  1. Composition of the study group
  2. Administrator / Assistant in charge:  Gaia BOTTONI / Anna KHATCHATRIAN
  3. Contact


About 300 000 premature deaths per year and a significant number of non-communicable diseases such as asthma, cardiovascular problems and lung cancer are attributed to air pollution. Air pollution continues to be the number one environmental cause of early death in the EU. In this regard, the worst pollutants are particulate matter, nitrogen dioxide and ozone.

While air pollution affects all of us, it has the biggest impact on the most vulnerable and sensitive groups of society: children, people with medical conditions, older persons, and those living in poorer socio-economic conditions as they often live in areas with higher levels of air pollution.

In addition, air pollution threatens the environment through acidification, eutrophication, and ozone damage, causing damage to forests, ecosystems and crops. When ecosystems already suffer from excessive nitrogen levels in water, nitrogen deposition from air adds further pollution. Today, eutrophication exceeds critical loads in two thirds of ecosystem areas across the EU. This has a significant impact on biodiversity and the services it delivers for us all.

The last update to the Ambient Air Quality Directives dates back to 2008. Since then, new scientific evidence about the health impacts of air pollution has become available. The revised WHO Air Quality Guidelines published in September 2021 recommend introducing stricter air quality standards.

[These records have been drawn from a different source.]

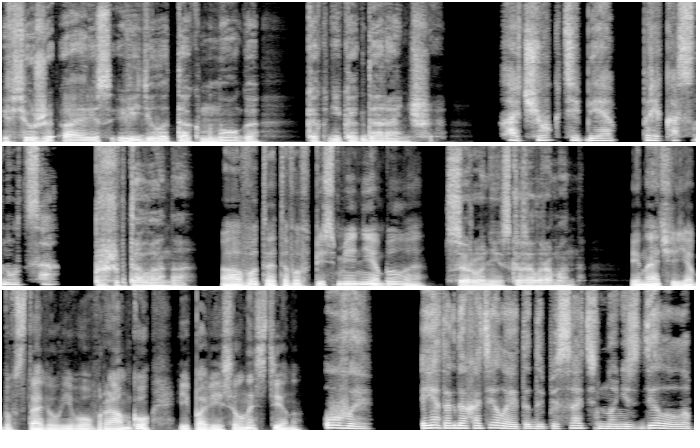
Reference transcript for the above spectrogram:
И все же Айрис видела так много, как никогда раньше. «Хочу к тебе прикоснуться», — прошептала она. «А вот этого в письме не было», — с иронией сказал Роман. Иначе я бы вставил его в рамку и повесил на стену. Увы, я тогда хотела это дописать, но не сделала,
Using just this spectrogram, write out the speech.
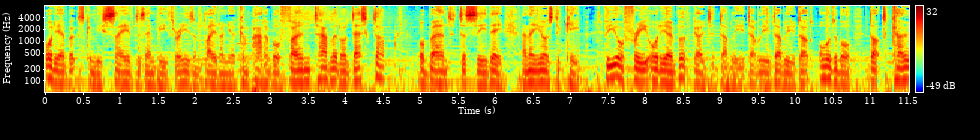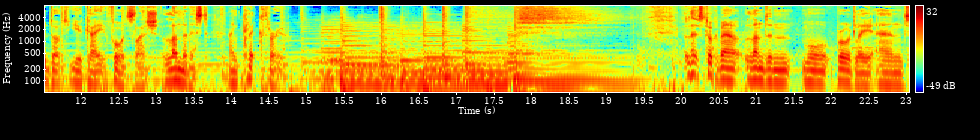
Audiobooks can be saved as MP3s and played on your compatible phone, tablet, or desktop, or burned to CD, and they're yours to keep. For your free audiobook, go to www.audible.co.uk forward slash Londonist and click through. Let's talk about London more broadly, and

The evaluation (fitness check) of the Ambient Air Quality Directives showed that the current Directives helped to reduce air pollution. Compared to the 1990s, there are about 70% fewer early deaths attributable to air pollution. But Europe's air is still too polluted, to the detriment of our health and environment.